BEGIN Input material

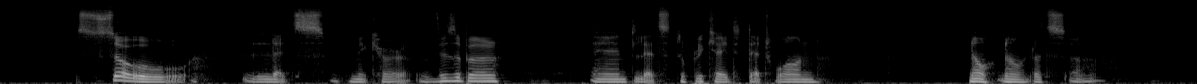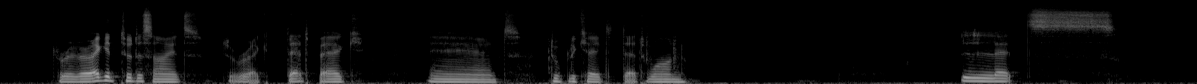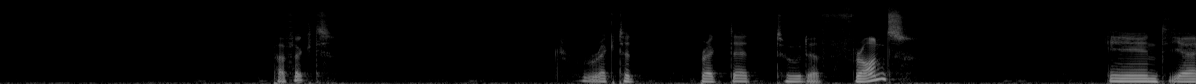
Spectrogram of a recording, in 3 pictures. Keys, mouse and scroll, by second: 0.5-0.9 scroll up 1, 0.9-2.7 middle drag, 2.7 click, 3.3-4.4 middle drag, 4.4-5.3 scroll down 1, 5.3 click, 6.4 click, 10.1-11.5 middle drag, 11.5 click, 12.7 click, 13.1 middle click, 14.0 click, 15.3-18.4 middle drag, 18.4 shift+d, 19.9 click, 20.3-21.0 scroll up 3, 21.0-22.5 scroll down 1, 22.5 click, 26.5 middle click, 27.1-28.6 scroll down 1, 28.6 click, 31.0-33.9 middle drag, 33.9 click, 35.0-35.9 middle drag.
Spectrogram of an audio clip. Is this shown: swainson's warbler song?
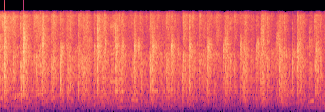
no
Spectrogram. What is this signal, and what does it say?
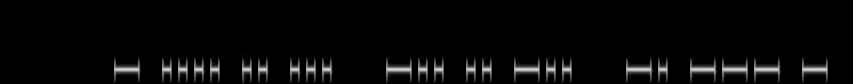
Morse code, heard as a keyed tone, about 14 wpm, 700 Hz. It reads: THIS DID NOT
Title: Sentences from Top 1000 Words - Review Part 6 - 15wpm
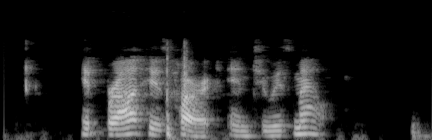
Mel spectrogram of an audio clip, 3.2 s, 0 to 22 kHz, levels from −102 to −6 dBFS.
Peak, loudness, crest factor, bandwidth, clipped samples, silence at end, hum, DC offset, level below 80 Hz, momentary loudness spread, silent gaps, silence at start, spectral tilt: -14 dBFS; -33 LUFS; 20 dB; 7 kHz; under 0.1%; 0.1 s; none; under 0.1%; -68 dBFS; 14 LU; 0.55-0.61 s, 2.77-3.08 s; 0.2 s; -6.5 dB/octave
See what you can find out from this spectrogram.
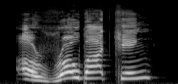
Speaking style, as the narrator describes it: yelled Tatiana, full on angry now

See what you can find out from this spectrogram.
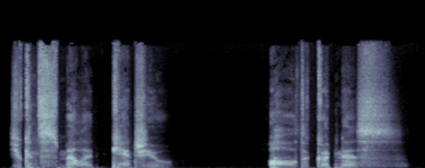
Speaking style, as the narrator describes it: He whispered in my ear

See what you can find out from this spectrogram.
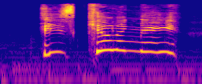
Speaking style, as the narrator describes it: Javelin wailed, a banshee's voice that ricocheted around the walls of the crematorium

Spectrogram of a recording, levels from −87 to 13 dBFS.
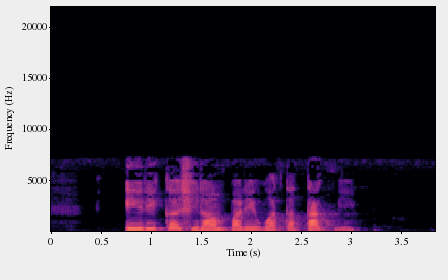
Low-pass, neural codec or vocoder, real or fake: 7.2 kHz; none; real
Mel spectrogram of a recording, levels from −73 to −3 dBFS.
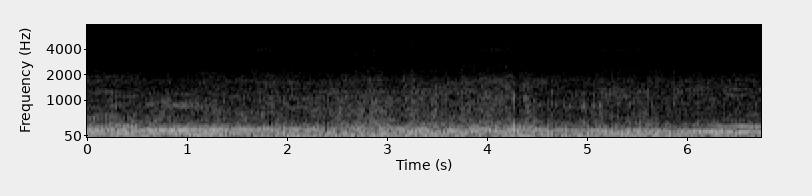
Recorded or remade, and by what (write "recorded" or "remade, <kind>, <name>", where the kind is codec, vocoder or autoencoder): remade, codec, SNAC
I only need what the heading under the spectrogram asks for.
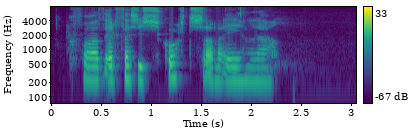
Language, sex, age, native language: Icelandic, female, 20-29, Icelandic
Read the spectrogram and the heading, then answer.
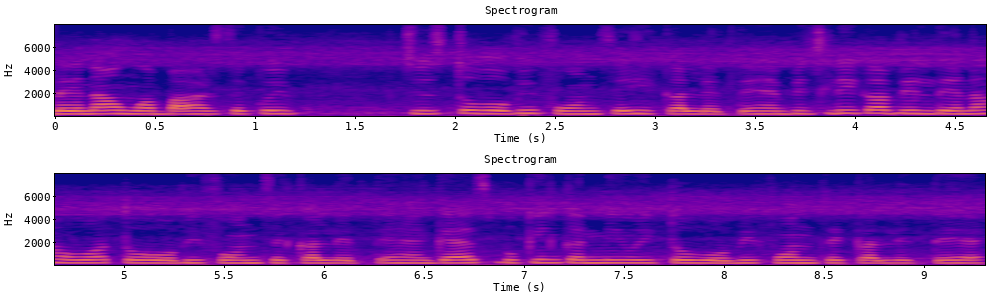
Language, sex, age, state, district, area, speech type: Hindi, female, 18-30, Uttar Pradesh, Pratapgarh, rural, spontaneous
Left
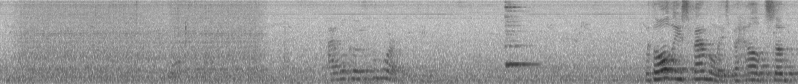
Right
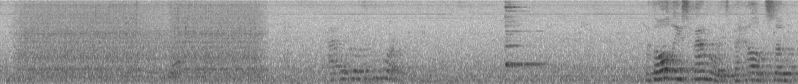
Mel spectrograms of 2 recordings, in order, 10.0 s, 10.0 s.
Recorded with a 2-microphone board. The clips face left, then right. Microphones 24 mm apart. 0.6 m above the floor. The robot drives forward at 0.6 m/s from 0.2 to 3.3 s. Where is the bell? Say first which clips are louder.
Left 3 dB; 5° right (ahead or behind), 3.5 m.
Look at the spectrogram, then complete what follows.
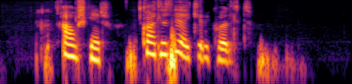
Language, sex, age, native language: Icelandic, female, 20-29, Icelandic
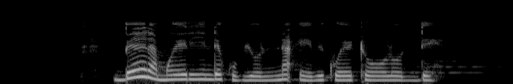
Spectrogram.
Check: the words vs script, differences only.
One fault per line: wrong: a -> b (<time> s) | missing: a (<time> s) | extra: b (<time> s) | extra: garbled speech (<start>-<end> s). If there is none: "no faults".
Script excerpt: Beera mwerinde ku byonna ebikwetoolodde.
no faults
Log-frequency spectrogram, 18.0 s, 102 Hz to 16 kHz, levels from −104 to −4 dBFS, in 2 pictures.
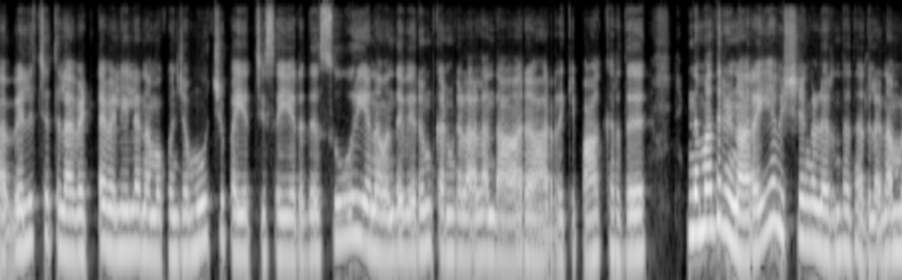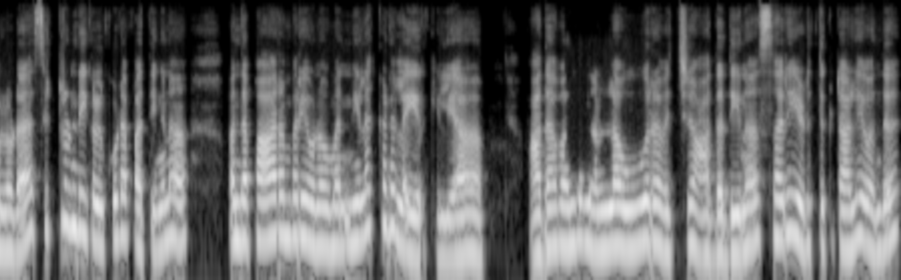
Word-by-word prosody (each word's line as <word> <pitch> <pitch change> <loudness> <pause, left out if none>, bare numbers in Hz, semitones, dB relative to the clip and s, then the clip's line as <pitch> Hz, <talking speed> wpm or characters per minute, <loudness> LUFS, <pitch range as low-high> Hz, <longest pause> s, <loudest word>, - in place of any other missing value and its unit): வெளிச்சத்தில, 205 -1 0
வெட்ட 170 0 -4
வெளியில 180 +1 +1
நம்ம 165 -1 0
கொஞ்சம் 165 +1 -2
மூச்சு 210 +2 -1
பயிற்சி 170 0 -2
செய்யிறது, 160 0 -2
சூரியன 210 -4 0
வந்து 160 - +1
வெறும் 185 - -1
கண்களால 170 -1 -1
அந்த 165 - -1
6 80 0 -1
6.30க்கு 150 - -7
பாக்குறது. 165 0 -2 0.5
இந்த 245 0 +7
மாதிரி 270 -2 +4
நிறைய 185 - +2
விஷயங்கள் 210 -5 +1
இருந்தது 175 +1 -3
அதில. 155 -1 -2
நம்மளோட 175 0 0 0.2
சிற்றுண்டிகள் 250 -6 -1
கூட 230 +1 +1
பார்த்தீங்கன்னா, 190 +3 -1 0.5
அந்த 210 0 +4
பாரம்பரிய 225 0 +2
உணவு 190 -1 +1
ம 185 - 0
நிலக்கடலை 260 0 0
இருக்கில்லையா? 155 +1 -2 0.7
அத 170 +3 +1
வந்து 195 +2 +1
நல்லா 180 +2 +4 0.2
ஊற 210 0 +3
வச்சு, 170 +4 -6 0.2
அத 165 +1 0
தினசரி 215 +6 +1
எடுத்துக்கிட்டாலே 195 +1 -2
வந்து, 175 +2 0
185 Hz, 135 wpm, -23 LUFS, 170-215 Hz, 0.7 s, இந்த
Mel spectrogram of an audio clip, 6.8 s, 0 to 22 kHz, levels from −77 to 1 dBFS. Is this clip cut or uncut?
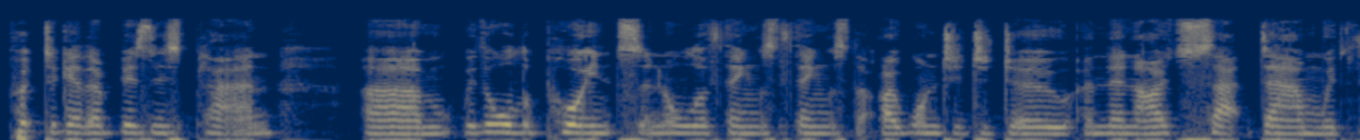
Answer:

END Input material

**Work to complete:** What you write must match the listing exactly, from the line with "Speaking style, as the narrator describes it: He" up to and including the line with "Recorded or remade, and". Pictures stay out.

**Finished task:**
Speaking style, as the narrator describes it: He whispered in my ear

See what you can find out from this spectrogram.
Speaking style, as the narrator describes it: Javelin wailed, a banshee's voice that ricocheted around the walls of the crematorium

Spectrogram of a recording, levels from −87 to 13 dBFS.
Low-pass, neural codec or vocoder, real or fake: 7.2 kHz; none; real
Mel spectrogram of a recording, levels from −73 to −3 dBFS.
Recorded or remade, and by what (write "recorded" or "remade, <kind>, <name>", where the kind is codec, vocoder or autoencoder): remade, codec, SNAC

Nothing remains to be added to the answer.